## Goal of the exercise
Please reproduce each line of the data below exactly as shown.

[Dataset excerpts]
┄┄┄┄┄┄┄┄┄┄
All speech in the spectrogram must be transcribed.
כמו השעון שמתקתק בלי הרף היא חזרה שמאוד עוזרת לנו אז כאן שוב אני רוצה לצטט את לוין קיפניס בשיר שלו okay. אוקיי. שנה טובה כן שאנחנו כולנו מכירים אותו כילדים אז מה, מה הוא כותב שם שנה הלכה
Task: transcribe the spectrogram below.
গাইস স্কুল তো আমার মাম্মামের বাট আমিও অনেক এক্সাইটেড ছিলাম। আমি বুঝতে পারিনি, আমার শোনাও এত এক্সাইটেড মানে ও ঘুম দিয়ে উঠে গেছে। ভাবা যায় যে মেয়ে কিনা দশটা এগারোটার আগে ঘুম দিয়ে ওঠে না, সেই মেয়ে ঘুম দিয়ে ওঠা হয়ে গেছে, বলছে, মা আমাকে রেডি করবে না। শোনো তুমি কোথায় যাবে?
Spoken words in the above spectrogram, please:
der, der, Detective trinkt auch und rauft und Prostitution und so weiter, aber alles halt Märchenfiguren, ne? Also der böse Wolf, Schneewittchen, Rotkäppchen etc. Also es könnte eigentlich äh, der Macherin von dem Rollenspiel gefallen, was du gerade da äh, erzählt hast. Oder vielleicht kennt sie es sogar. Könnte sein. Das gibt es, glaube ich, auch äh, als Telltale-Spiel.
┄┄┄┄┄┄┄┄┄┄
## Output
All speech in the spectrogram must be transcribed.
כמו השעון שמתקתק בלי הרף היא חזרה שמאוד עוזרת לנו אז כאן שוב אני רוצה לצטט את לוין קיפניס בשיר שלו okay. אוקיי. שנה טובה כן שאנחנו כולנו מכירים אותו כילדים אז מה, מה הוא כותב שם שנה הלכה
Task: transcribe the spectrogram below.
গাইস স্কুল তো আমার মাম্মামের বাট আমিও অনেক এক্সাইটেড ছিলাম। আমি বুঝতে পারিনি, আমার শোনাও এত এক্সাইটেড মানে ও ঘুম দিয়ে উঠে গেছে। ভাবা যায় যে মেয়ে কিনা দশটা এগারোটার আগে ঘুম দিয়ে ওঠে না, সেই মেয়ে ঘুম দিয়ে ওঠা হয়ে গেছে, বলছে, মা আমাকে রেডি করবে না। শোনো তুমি কোথায় যাবে?
Spoken words in the above spectrogram, please:
der, der, Detective trinkt auch und rauft und Prostitution und so weiter, aber alles halt Märchenfiguren, ne? Also der böse Wolf, Schneewittchen, Rotkäppchen etc. Also es könnte eigentlich äh, der Macherin von dem Rollenspiel gefallen, was du gerade da äh, erzählt hast. Oder vielleicht kennt sie es sogar. Könnte sein. Das gibt es, glaube ich, auch äh, als Telltale-Spiel.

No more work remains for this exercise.